I can’t imagine what the freedom of choice or pressures to choose one way or another might be.   It makes me wonder – if our society was different and truly embraced childfree as a choice – if it were a celebrated and honoured choice – how that would change the experience of living without children for those who arrive there by choice and also by infertility.  The dynamics of our societies being so big in comparison to this island, and with such great land masses – it means we are disconnected from each other, from our food supply and how much growth we can support – and from how much we could need and love each other.  (Mind you, there are distinct disadvantages of small societies where everyone knows your business too!  I could be thinking of this in a light that is too romantic).

Once I get to the library and pay my (bleeping) fines, I will probably take this book out again to re-read it more slowly.  It does make me wonder where our world is headed – if we can make the choices to improve our planet and our lives, instead of the choices that would lead to collapse.  I hope we can!


Checking back in (I hope)

(NOTE: children mentioned)

It feels like ages since I’ve posted.  Many virtual posts have been written in my mind, but this is the first time in weeks I’ve actually sat down to write!

As a quick update on us – still no job for DH.  There is an interesting lead for a job he’d like – it would involve a cut in pay and in position, but if he’s interested I think it could be a good move.  I don’t know yet if it would be lower stress, more flexible time, etc.  I am looking at a shift in career, which involves upgrading of language skills (French) and possibly a couple of courses.  I am not 100% sure this is the way we’ll go, but it is an exciting possibility.

DS (4 yo) started junior kindergarten – full day, every day.  It has been exhausting working through his food allergy & asthma issues with the school, but I am so VERY happy with how they approach all of this.  I don’t mind doing the extra work they ask me to do, if it will keep him safe.  So far he adores his teacher and is absolutely loving his class.  On the difficult side, there has been a surge in independence & testing the boundaries.  This is entirely normal, and in fact healthy, but can still be very frustrating to deal with!  Also we need to find a new rhythm or set of routines to help us cope, and we haven’t quite settled yet.  On the medical front there seems to be something going on with DS’s stomach – it is hurting him at odd times, and started a month before school began, so I don’t think it’s stress.  The doc isn’t quite sure either.  It seems to have begun after a course of antibiotics so we are trying probiotics to see if that will help.

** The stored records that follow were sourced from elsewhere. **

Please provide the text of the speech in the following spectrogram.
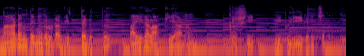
നാടൻ തെങ്ങുകളുടെ വിത്തെടുത്ത് തൈകളാക്കിയാണ് കൃഷി വിപുലീകരിച്ചത്.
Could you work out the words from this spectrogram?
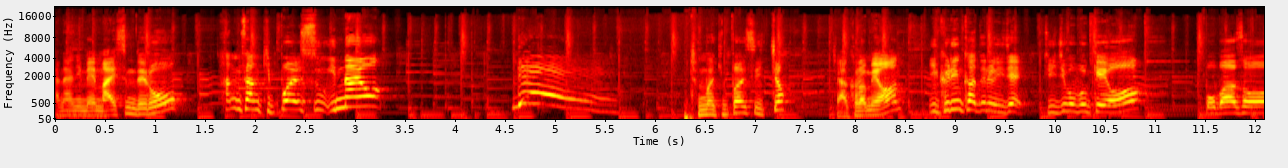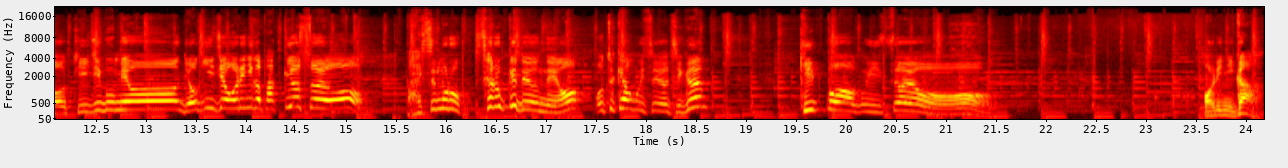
하나님의 말씀대로 항상 기뻐할 수 있나요? 정말 기뻐할 수 있죠? 자, 그러면 이 그림 카드를 이제 뒤집어 볼게요. 뽑아서 뒤집으면 여기 이제 어린이가 바뀌었어요. 말씀으로 새롭게 되었네요. 어떻게 하고 있어요, 지금? 기뻐하고 있어요. 어린이가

DD (2 yo) misses her brother very much – which is very sweet on the one hand.  But then, she also is going through a stage of stubborn independence that is a challenge.  (repeat the earlier sentence about this all being normal & healthy).

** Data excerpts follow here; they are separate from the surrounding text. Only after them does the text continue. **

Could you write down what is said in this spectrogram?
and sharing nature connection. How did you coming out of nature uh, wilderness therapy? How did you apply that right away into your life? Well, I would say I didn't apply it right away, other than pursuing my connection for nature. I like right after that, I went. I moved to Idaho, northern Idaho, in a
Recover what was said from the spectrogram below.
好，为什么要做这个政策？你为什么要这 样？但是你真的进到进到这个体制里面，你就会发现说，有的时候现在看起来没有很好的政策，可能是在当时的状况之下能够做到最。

It’s been 8 months of unemployment (thankfully with a severence, but that was for 7 months) and the stress is getting to us a bit.  I am so hoping & praying for something to come our way.  Also DH’s doctor is insisting he come in since his blood lipids are “very elevated.”  I googled it and of course – stress can raise the lipid levels in the blood.  Thank goodness we have a vigilant & caring doctor.  But I hope we/he can manage this without having to take medications.  If he needs them, he needs them.  I am nervous of statin drugs (bad side effects for my grandpa & dad) and dh is only 38.  There’s no research that I know of the effects of taking these meds for 50+ years!  Still, if he’s in high risk for stroke territory, better to take the drugs than not (I guess)?

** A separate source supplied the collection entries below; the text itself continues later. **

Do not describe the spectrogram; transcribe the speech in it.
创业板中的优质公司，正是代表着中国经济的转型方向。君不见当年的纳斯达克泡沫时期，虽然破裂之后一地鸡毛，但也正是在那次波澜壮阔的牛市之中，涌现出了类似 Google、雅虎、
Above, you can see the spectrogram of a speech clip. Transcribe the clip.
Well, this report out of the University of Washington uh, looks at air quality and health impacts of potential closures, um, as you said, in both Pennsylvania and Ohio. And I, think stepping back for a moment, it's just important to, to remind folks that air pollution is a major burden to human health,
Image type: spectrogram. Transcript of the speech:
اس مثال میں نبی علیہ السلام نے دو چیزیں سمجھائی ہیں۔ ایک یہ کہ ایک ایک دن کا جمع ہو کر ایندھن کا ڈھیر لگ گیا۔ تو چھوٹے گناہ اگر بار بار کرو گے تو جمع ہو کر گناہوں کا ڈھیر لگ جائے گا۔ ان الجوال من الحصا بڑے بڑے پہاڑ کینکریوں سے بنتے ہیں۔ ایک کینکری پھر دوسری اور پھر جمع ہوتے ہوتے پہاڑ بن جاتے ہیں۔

So we are still living in the hotel room at Stress Central – though at least we have interesting diversions like the Canadian election (ok, not so interesting) and the election of our neighbour to the south, the USA (much more interesting election!)